**Instructions for the task**
Reproduce the listing below exactly. Pictures do not belong in the copy.

**Exercise inputs**
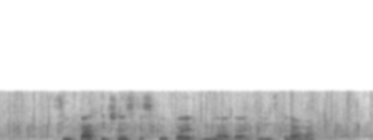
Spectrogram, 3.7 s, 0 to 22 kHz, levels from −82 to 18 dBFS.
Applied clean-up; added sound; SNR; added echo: none; Applause; 10 dB; none.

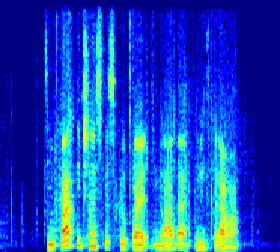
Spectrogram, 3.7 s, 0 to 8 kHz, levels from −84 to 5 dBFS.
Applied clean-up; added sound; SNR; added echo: neural mask model RNNoise.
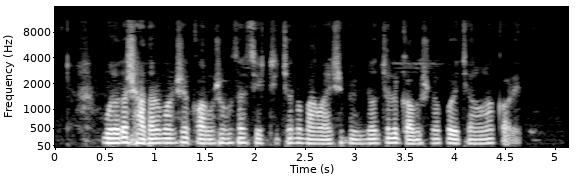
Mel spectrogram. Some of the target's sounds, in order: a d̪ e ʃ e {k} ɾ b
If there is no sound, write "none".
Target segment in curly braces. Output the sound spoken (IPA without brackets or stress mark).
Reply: none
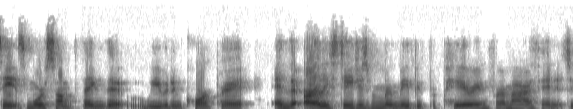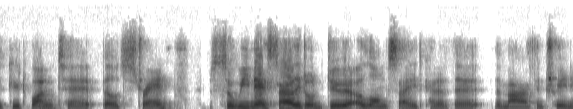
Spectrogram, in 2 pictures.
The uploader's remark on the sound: This live episode is the second of three adizero Marathon Season Twitter talks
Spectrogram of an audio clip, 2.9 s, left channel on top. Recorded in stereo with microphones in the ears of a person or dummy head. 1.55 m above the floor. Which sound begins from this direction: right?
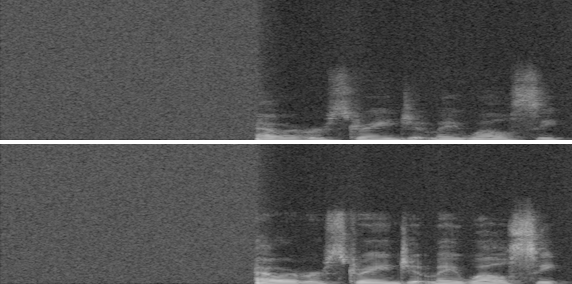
A woman speaking, at 1.3 s.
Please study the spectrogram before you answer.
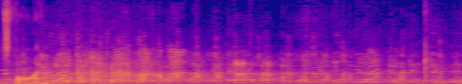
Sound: audience laughing

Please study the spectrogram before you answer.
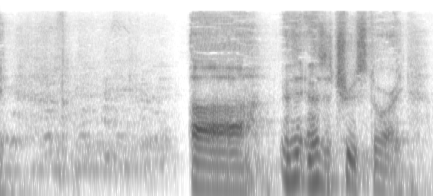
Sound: laughter

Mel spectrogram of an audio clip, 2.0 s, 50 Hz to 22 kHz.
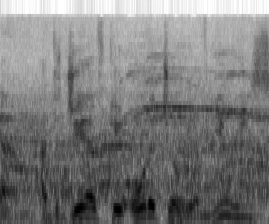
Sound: wild applause and cheering for 22 seconds

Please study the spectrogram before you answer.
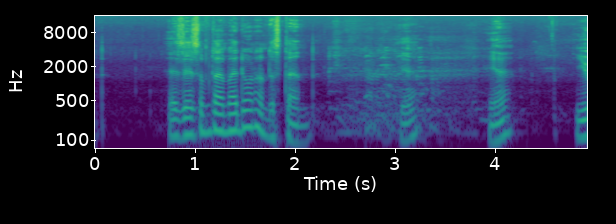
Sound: laughter

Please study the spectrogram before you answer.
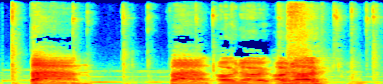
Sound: snorts

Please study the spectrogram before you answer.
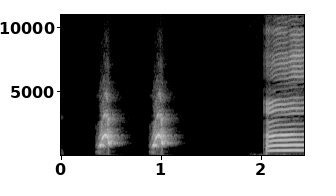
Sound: bark! Bark!

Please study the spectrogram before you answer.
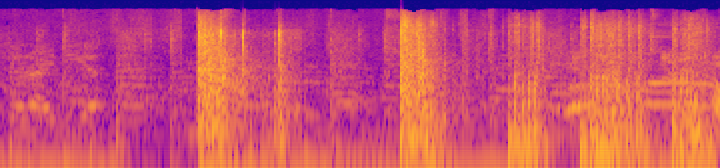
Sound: metal clanging

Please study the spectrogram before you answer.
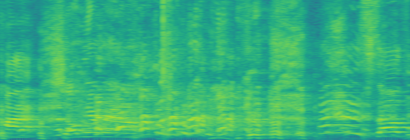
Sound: laughter

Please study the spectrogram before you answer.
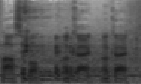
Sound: laughs

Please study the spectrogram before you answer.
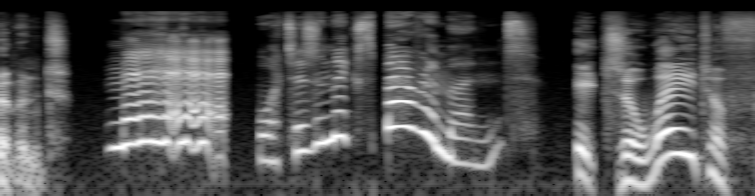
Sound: snorts; bleating

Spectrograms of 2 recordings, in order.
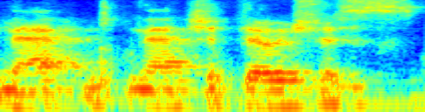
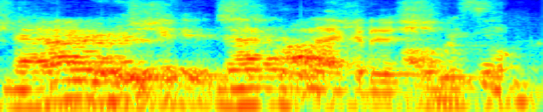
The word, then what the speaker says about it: Natchitoches: You are wanted out of Louisiana, Natchitoches Parish. I butchered the pronunciation, but Natchitoches. Yes, What is it? Natchitoches.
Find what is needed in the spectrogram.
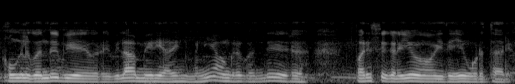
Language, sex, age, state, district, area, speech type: Tamil, male, 60+, Tamil Nadu, Sivaganga, urban, spontaneous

**Exercise answer**
Spectrogram, 3.7 s, 0 to 22 kHz, levels from −82 to 18 dBFS.
Applied clean-up; added sound; SNR; added echo: none; Applause; 10 dB; none.

Spectrogram, 3.7 s, 0 to 8 kHz, levels from −84 to 5 dBFS.
Applied clean-up; added sound; SNR; added echo: neural mask model RNNoise.
Mel spectrogram. Some of the target's sounds, in order: a d̪ e ʃ e {k} ɾ b
If there is no sound, write "none".
Target segment in curly braces. Output the sound spoken (IPA without brackets or stress mark).
Reply: none
Spectrogram, in 2 pictures.
The uploader's remark on the sound: This live episode is the second of three adizero Marathon Season Twitter talks
Spectrogram of an audio clip, 2.9 s, left channel on top. Recorded in stereo with microphones in the ears of a person or dummy head. 1.55 m above the floor. Which sound begins from this direction: right?
A woman speaking, at 1.3 s.
Please study the spectrogram before you answer.
Sound: audience laughing

Please study the spectrogram before you answer.
Sound: laughter

Mel spectrogram of an audio clip, 2.0 s, 50 Hz to 22 kHz.
Sound: wild applause and cheering for 22 seconds

Please study the spectrogram before you answer.
Sound: laughter

Please study the spectrogram before you answer.
Sound: snorts

Please study the spectrogram before you answer.
Sound: bark! Bark!

Please study the spectrogram before you answer.
Sound: metal clanging

Please study the spectrogram before you answer.
Sound: laughter

Please study the spectrogram before you answer.
Sound: laughs

Please study the spectrogram before you answer.
Sound: snorts; bleating

Spectrograms of 2 recordings, in order.
The word, then what the speaker says about it: Natchitoches: You are wanted out of Louisiana, Natchitoches Parish. I butchered the pronunciation, but Natchitoches. Yes, What is it? Natchitoches.
Find what is needed in the spectrogram.
Language, sex, age, state, district, area, speech type: Tamil, male, 60+, Tamil Nadu, Sivaganga, urban, spontaneous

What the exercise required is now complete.